→ MATERIAL SHOWN:
--- START ---
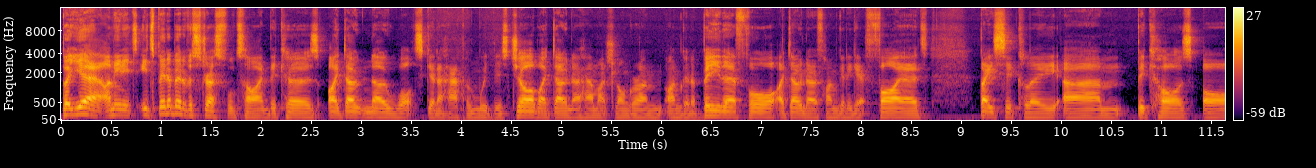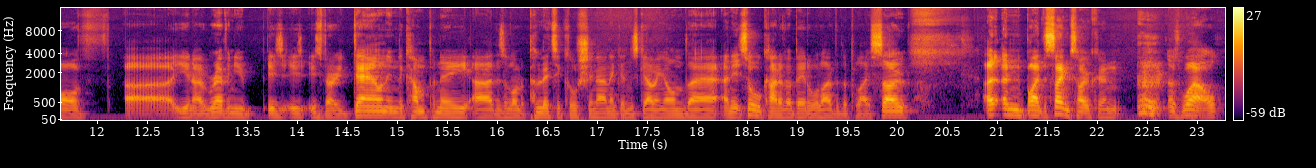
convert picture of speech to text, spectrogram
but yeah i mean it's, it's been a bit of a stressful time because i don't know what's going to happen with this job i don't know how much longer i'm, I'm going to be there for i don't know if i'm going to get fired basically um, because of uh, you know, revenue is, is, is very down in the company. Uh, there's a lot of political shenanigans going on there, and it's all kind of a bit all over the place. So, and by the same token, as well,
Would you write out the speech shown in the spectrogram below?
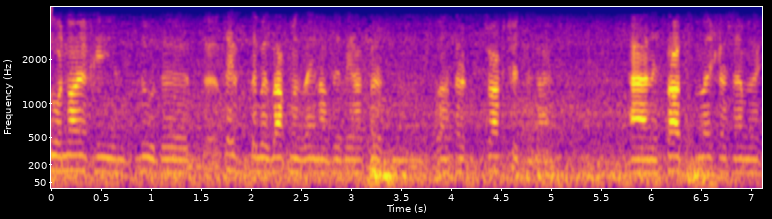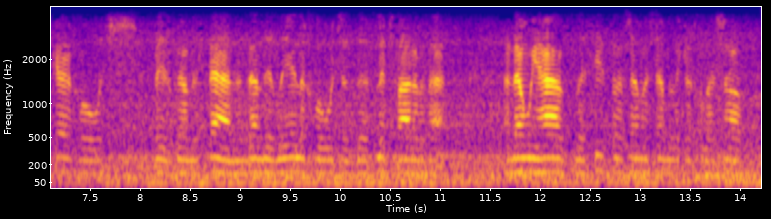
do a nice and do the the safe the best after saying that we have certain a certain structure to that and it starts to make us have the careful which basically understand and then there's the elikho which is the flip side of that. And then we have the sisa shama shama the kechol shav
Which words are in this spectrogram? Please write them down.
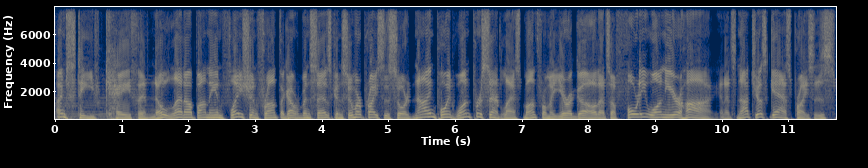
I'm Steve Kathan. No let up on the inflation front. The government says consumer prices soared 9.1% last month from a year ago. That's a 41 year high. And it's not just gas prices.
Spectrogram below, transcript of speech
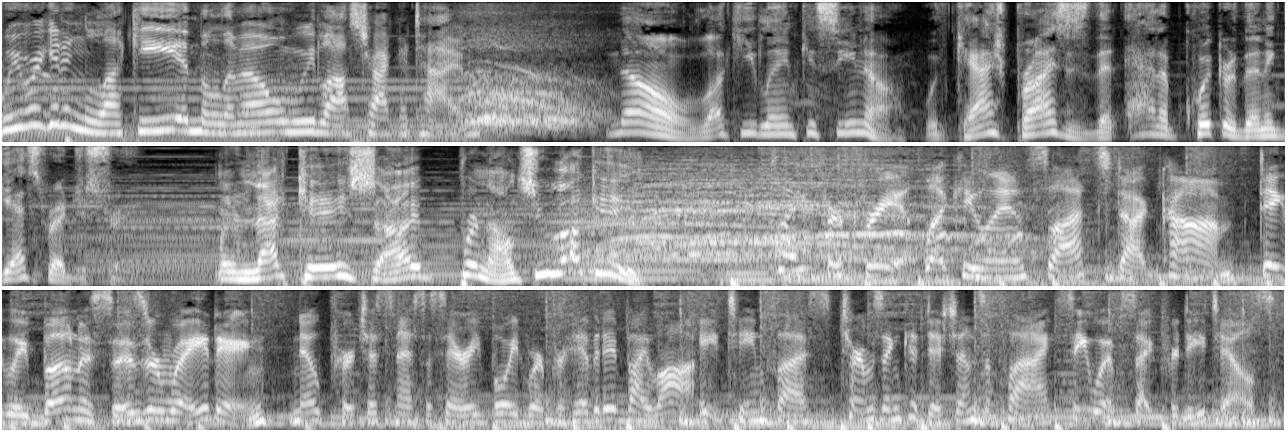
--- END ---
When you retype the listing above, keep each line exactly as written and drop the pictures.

→ TASK SOLUTION:
convert picture of speech to text, spectrogram
but yeah i mean it's, it's been a bit of a stressful time because i don't know what's going to happen with this job i don't know how much longer i'm, I'm going to be there for i don't know if i'm going to get fired basically um, because of uh, you know, revenue is, is, is very down in the company. Uh, there's a lot of political shenanigans going on there, and it's all kind of a bit all over the place. So, and by the same token, as well,
Would you write out the speech shown in the spectrogram below?
do a nice and do the the safe the best after saying that we have certain a certain structure to that and it starts to make us have the careful which basically understand and then there's the elikho which is the flip side of that. And then we have the sisa shama shama the kechol shav
Which words are in this spectrogram? Please write them down.
I'm Steve Kathan. No let up on the inflation front. The government says consumer prices soared 9.1% last month from a year ago. That's a 41 year high. And it's not just gas prices.
Spectrogram below, transcript of speech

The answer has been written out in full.